Since a military coup in Myanmar last February, hundreds of thousands of people from the war-torn country have entered or attempted to enter Thailand illegally in search of security and jobs.
In response, Thai authorities have stepped up border control measures, detaining migrants and preparing them for deportation back to Myanmar.
“Migrant workers live on the fringes of society and are afraid of doing something wrong, so they will pay whatever their bosses tell them.”
But even migrants who manage to remain in the country after entering the country illegally can face difficulties as they toil in low-paid and labor-intensive jobs where exploitation is rife.
Labor rights advocates have long warned that migrant workers in certain industries, such as food processing, fishing, agriculture and construction, are at risk of abuse and being forced into various forms of servitude.
“Migrant workers live on the fringes of society and are afraid of doing something wrong, so they will pay whatever their bosses tell them to do,” said Sa Saroeun, a member of the Raks Thai Foundation, a legal aid charity.
“[These] Workers mostly get their information from the employers and brokers who use it and benefit from it by withholding a percentage of their wages.”
Despite the risk of going into debt with brokers and being exploited by employers, many underprivileged people in Myanmar, as well as Cambodia and Laos, seek work in Thailand, where wages and job opportunities are superior to those at home.
Around 80,000 illegal cross-border workers, most of them from Myanmar, were caught in Thailand last year, according to Adisorn Kerdmongkol, a migrant rights lawyer.
However, it is believed that a far greater number of them managed to evade local authorities.
Thailand relies heavily on migrant workers for low-skilled jobs.
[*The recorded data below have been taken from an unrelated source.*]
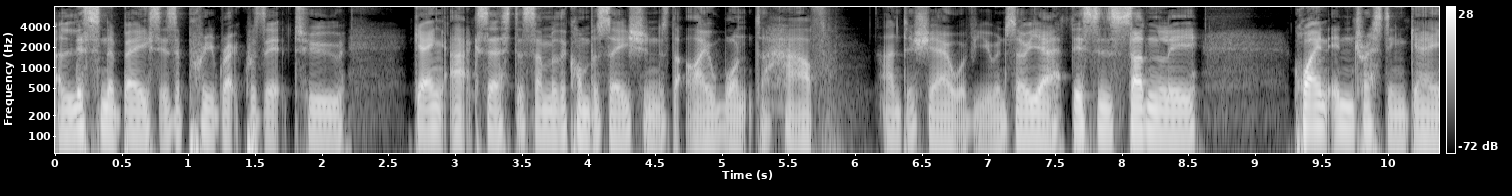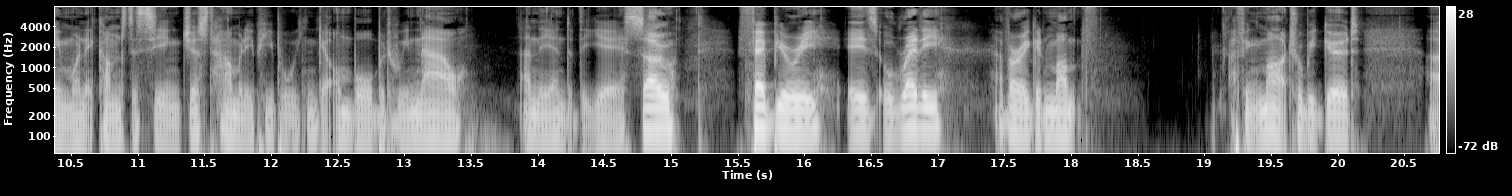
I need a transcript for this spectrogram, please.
a listener base is a prerequisite to getting access to some of the conversations that I want to have and to share with you. And so, yeah, this is suddenly quite an interesting game when it comes to seeing just how many people we can get on board between now and the end of the year. So, February is already a very good month. I think March will be good. Uh,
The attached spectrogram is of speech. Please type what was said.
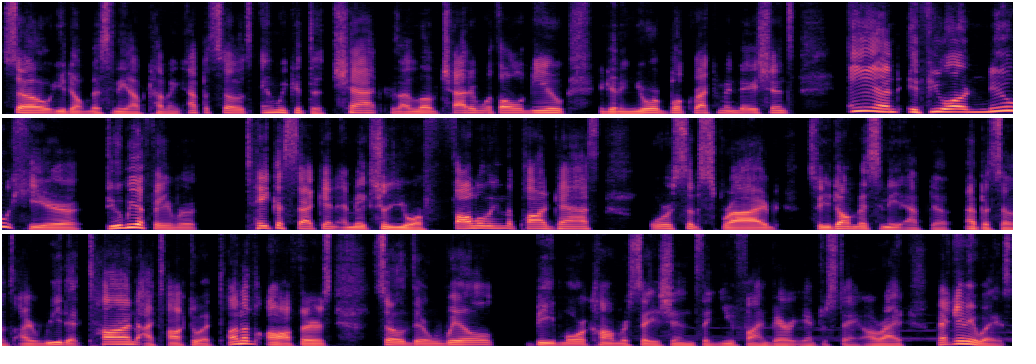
so you don't miss any upcoming episodes, and we get to chat because I love chatting with all of you and getting your book recommendations. And if you are new here, do me a favor take a second and make sure you are following the podcast or subscribed so you don't miss any ep- episodes. I read a ton, I talk to a ton of authors, so there will be more conversations that you find very interesting. All right. But, anyways,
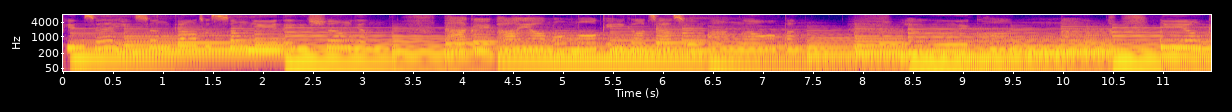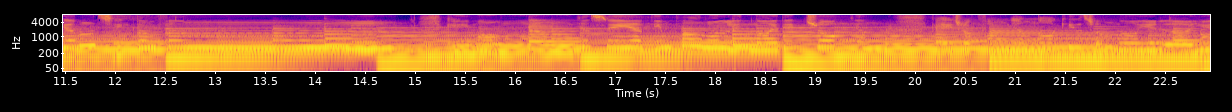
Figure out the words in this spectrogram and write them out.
编写余生，交出心与你相印。那惧怕有某某几个嘲笑骂我笨？路困难，越让感情缤了雨。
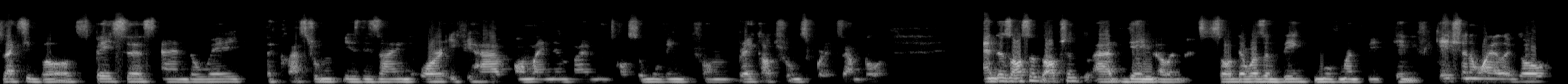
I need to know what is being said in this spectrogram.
flexible spaces and the way the classroom is designed, or if you have online environments, also moving from breakout rooms, for example. And there's also the option to add game elements. So there was a big movement with gamification a while ago.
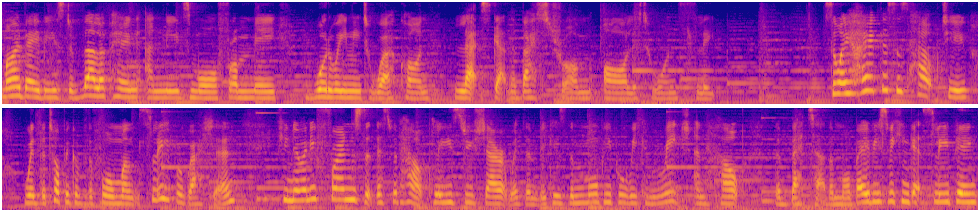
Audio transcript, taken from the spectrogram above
My baby is developing and needs more from me. What do we need to work on? Let's get the best from our little one's sleep. So I hope this has helped you with the topic of the four month sleep regression. If you know any friends that this would help, please do share it with them because the more people we can reach and help, the better. The more babies we can get sleeping,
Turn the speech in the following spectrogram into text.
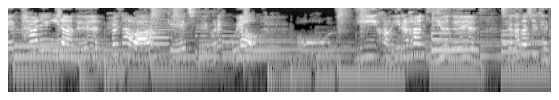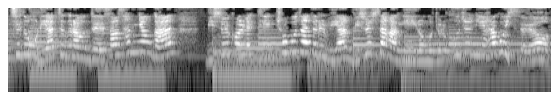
중에 타링이라는 회사와 함께 진행을 했고요. 어, 이 강의를 한 이유는 제가 사실 대치동 리아트 그라운드에서 3년간 미술 컬렉팅 초보자들을 위한 미술사 강의 이런 것들을 꾸준히 하고 있어요.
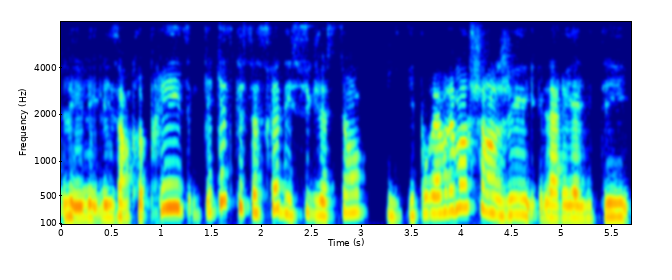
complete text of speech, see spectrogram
les, entreprises? Qu'est-ce que ce serait des suggestions qui, pourraient vraiment changer la réalité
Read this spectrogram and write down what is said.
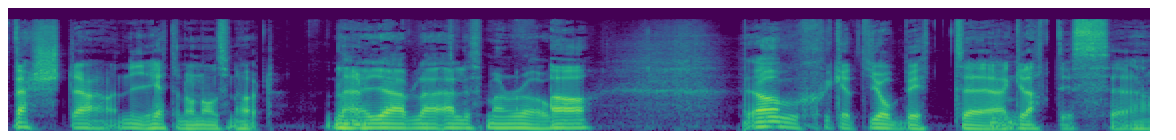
värsta nyheten hon någonsin hört. Den här jävla Alice Munro. Ja. Ja. Usch, vilket jobbigt eh, grattis eh,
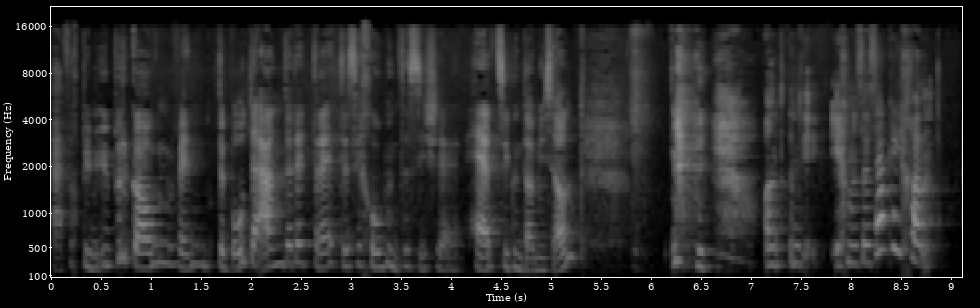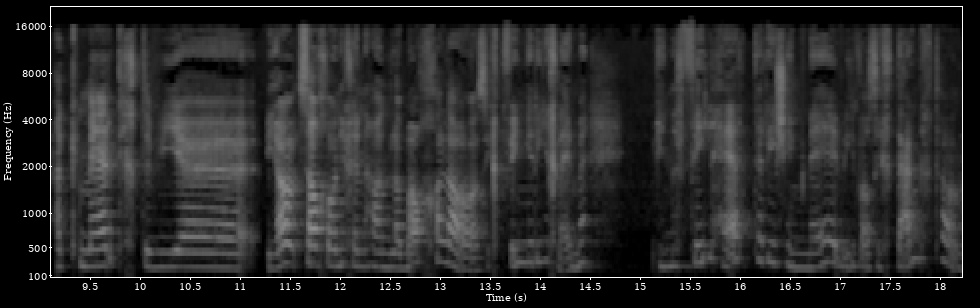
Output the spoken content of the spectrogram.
einfach beim Übergang, wenn der Boden ändert, dreht er sich um. Und das ist äh, herzig und amüsant. und, und, ich muss auch sagen, ich habe gemerkt, wie ja, Sachen, die ich ihn machen lassen, also ich die Finger einklemmen, wie er viel härter ist im Nähen, wie was ich gedacht habe.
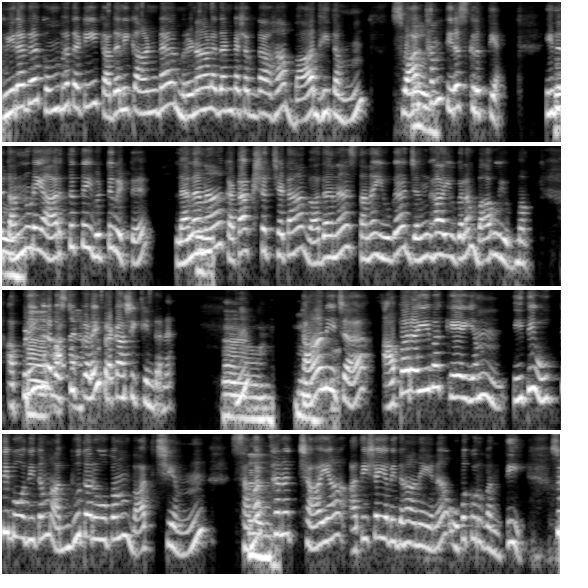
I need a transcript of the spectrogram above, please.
த்விரத கும்பதட்டி கதலிகாண்ட மிருணாளதண்ட சப்தாக பாதிதம் ஸ்வார்த்தம் திரஸ்கிருத்திய இது. தன்னுடைய அர்த்தத்தை விட்டுவிட்டு லலனா கட்டாட்சச்சட்டா வதன ஸ்தனயுக ஜங்காயுகலம் பாகுயுக்மம். அப்படிங்கிற வஸ்துக்களை பிரகாசிக்கின்றன. தானிச்ச அபரைவ கேயம் இது உக்தி போதிதம் அத்புத ரூபம் வாச்சியம் சமர்த்தன சாயா அதிசய விதானேன உபகுர்வந்தி சோ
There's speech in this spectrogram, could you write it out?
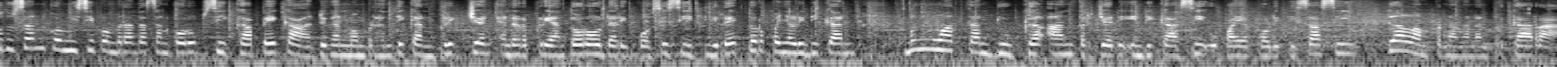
Keputusan Komisi Pemberantasan Korupsi KPK dengan memberhentikan Brigjen Endar Priantoro dari posisi Direktur Penyelidikan menguatkan dugaan terjadi indikasi upaya politisasi dalam penanganan perkara.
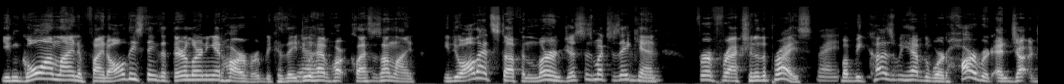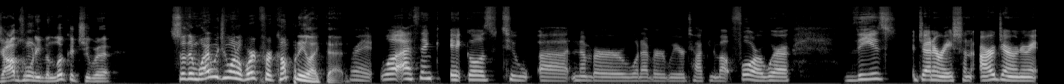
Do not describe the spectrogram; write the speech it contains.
you can go online and find all these things that they're learning at Harvard because they do have classes online. You can do all that stuff and learn just as much as they can mm-hmm. For a fraction of the price. Right. But because we have the word Harvard and jo- jobs won't even look at you, with- so then why would you want to work for a company like that? Right. Well, I think it goes to uh, number whatever we were talking about four, where these generation, our genera-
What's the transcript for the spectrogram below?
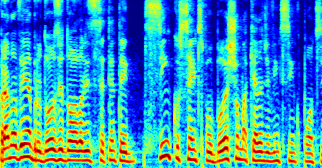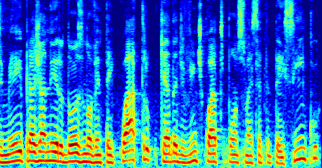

Up to 4 million worked legally in the country before the pandemic, with millions more doing so illegally.
According to the Federation of Thai Industries, Thailand faces a shortage of around 800,000 migrant workers in the manufacturing, service and tourism sectors.